The USRDS dataset is a living record of ESRD care in the United States, and is continually updated with new information on the ESRD population. Delays in the reporting of data account for the changes in the reported counts of incident patients from year-to-year as late information is added to the USRDS dataset.

Ascertainment of incident cases is incomplete because the data are for persons receiving ESRD treatment as reported to CMS and do not include patients who die of ESRD before receiving treatment and those who are not reported to CMS. Because the incidence of ESRD-DM was defined in terms of initiation of ESRD treatment, changes in incidence may have been due to changes in factors other than disease incidence. These include changes in treatment and care practices, greater recognition of the etiologic role of diabetes in ESRD, better access to ESRD treatment or acceptance of treatment, or a combination of these factors.3

In 1996, the NHIS estimate of the number of U.S. residents with diabetes was unusually low. Relative to 1995, the 1996 NHIS sample size was reduced by approximately 25% in the first and second quarters and by approximately 50% in the third and fourth quarters. Beginning in 1997, the NHIS survey methodology was changed;4 instead of asking a one-sixth subsample of respondents whether during the preceding 12 months a family member had diabetes, all sampled adult respondents were asked whether a health professional had ever told them they had diabetes. The low estimate in 1996 and the survey redesign in 1997 resulted in a large increase in the estimated number of people with diagnosed diabetes between 1996 and 1997.
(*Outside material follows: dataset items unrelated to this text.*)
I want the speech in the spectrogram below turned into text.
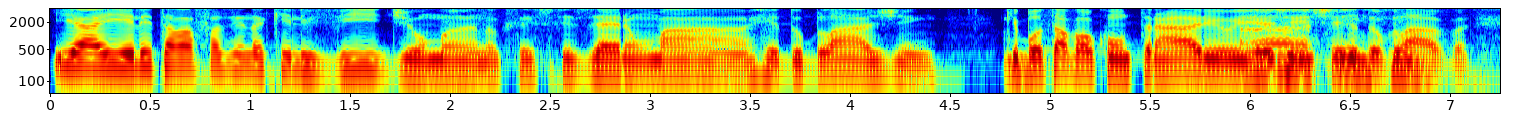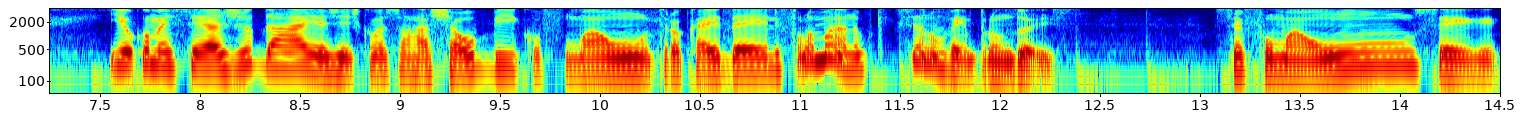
E aí ele tava fazendo aquele vídeo, mano, que vocês fizeram uma redublagem, que botava ao contrário e a Ah, gente sim, redublava. E eu comecei a ajudar, e a gente começou a rachar o bico, fumar um, trocar ideia. Ele falou, mano, por que você não vem pra um dois? Você fuma um, você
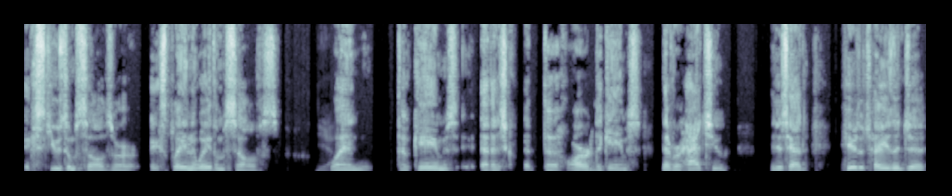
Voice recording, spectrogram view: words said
excuse themselves or explain away themselves Yeah. when the games at the, at the heart of the games never had to. They just had here's a Chinese ninja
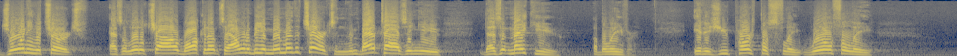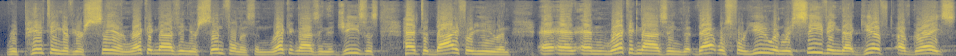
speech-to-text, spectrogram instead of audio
Joining a church as a little child, walking up and saying, I want to be a member of the church, and then baptizing you doesn't make you a believer. It is you purposefully, willfully repenting of your sin, recognizing your sinfulness, and recognizing that Jesus had to die for you, and, and, and recognizing that that was for you, and receiving that gift of grace,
CMS began collecting Hispanic ethnicity data in 1995 and NHIS began collecting it in 1997. Therefore, for ESRD-DM incidence trends, race and ethnicity were considered independently. Persons who identified themselves as black or white might be Hispanic or non-Hispanic, and persons who identified themselves as Hispanic might be of any race.
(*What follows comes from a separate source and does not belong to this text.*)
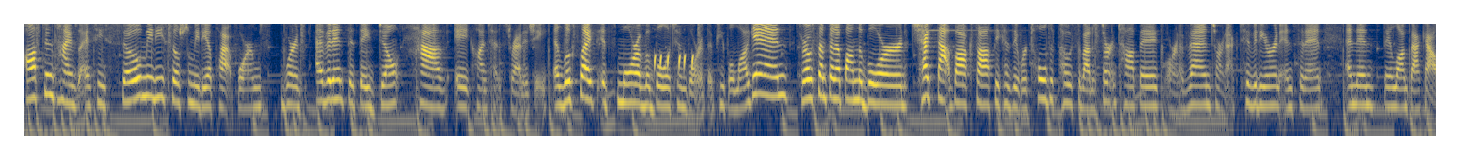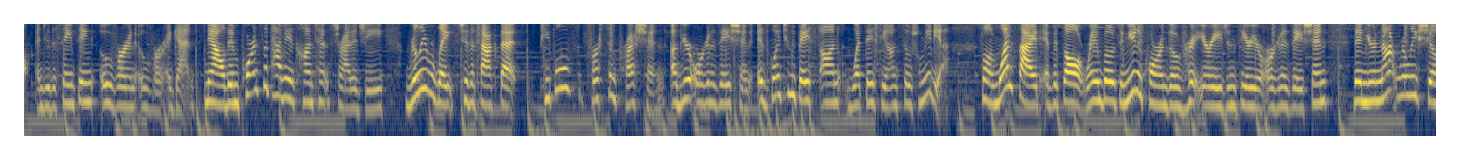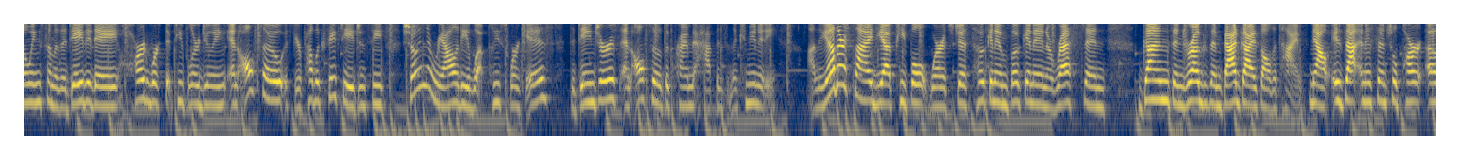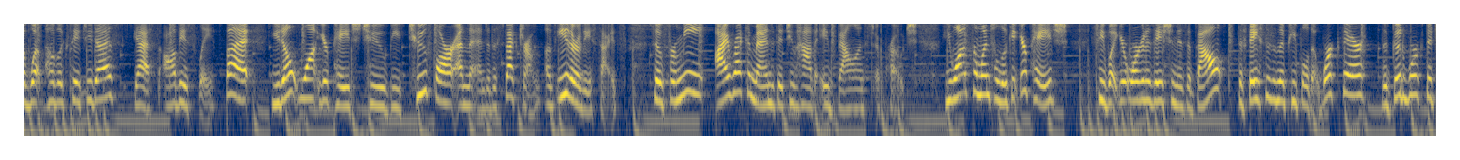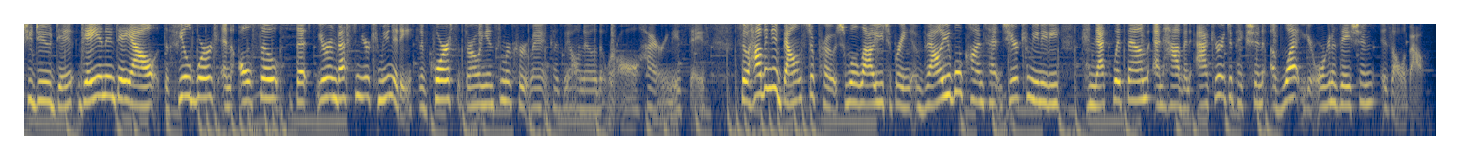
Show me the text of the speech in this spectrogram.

NHIS underestimates the true prevalence of diabetes. Estimates from the National Health and Nutrition Examination Survey suggest that approximately 1 of 4 persons with diabetes are unaware they have diabetes because their diabetes has not been diagnosed.5

References

 

  1. United States Renal Data System. Available at http://www.usrds.org.*
  2. Botman SL, Moore TF, Moriarity CL, Parsons VL. Design and estimation for the National Health Interview Survey, 1995–2004.[PDF–299.35 MB] National Center for Health Statistics. Vital Health Stat 2000;2(130).
  3. Nelson RG, Knowler WC, Pettitt DJ, Bennett PH. Kidney diseases in diabetes. In: Diabetes in America. 2nd edition Harris MI, Cowie CC, Stern MP, Boyko EJ, Reiber GE, Bennett PH, editors. Washington, DC: US Department of Health and Human Services, National Institutes of Health; 1995. DHHS publication no. (NIH)95-1468; 361−366.
  4. Centers for Disease Control (CDC). 1997 National Health Interview Survey (NHIS) Public Use Data Release: NHIS Survey Description.[PDF–134.08 MB] Hyattsville, MD: US Department of Health and Human Services, 2000.
  5. Centers for Disease Control and Prevention. National Diabetes Statistics Report: Estimates of Diabetes and Its Burden in the United States, 2014. Atlanta, GA: US Department of Health and Human Services; 2014.

* Links to non-Federal organizations found at this site are provided solely as a service to our users. These links do not constitute an endorsement of these organizations or their programs by CDC or the Federal Government, and none should be inferred. CDC is not responsible for the content of the individual organization Web pages found at these links.

 

Know Your Score Widget. Flash Player 9 is required.
Know Your Score Widget.
Flash Player 9 is required.

CDC 24/7 – Saving Lives. Protecting People. Saving Money Through Prevention. Learn More About How CDC Works For You…
Contact Us:
  • Centers for Disease Control and Prevention
    1600 Clifton Rd
    Atlanta, GA 30333
  • 800-CDC-INFO
    (800-232-4636)
    TTY: (888) 232-6348
  • Contact CDC-INFO
USA.gov: The U.S. Government's Official Web PortalDepartment of Health and Human Services
Centers for Disease Control and Prevention   1600 Clifton Rd. Atlanta, GA 30329-4027, USA
800-CDC-INFO (800-232-4636) TTY: (888) 232-6348 - Contact CDC-INFO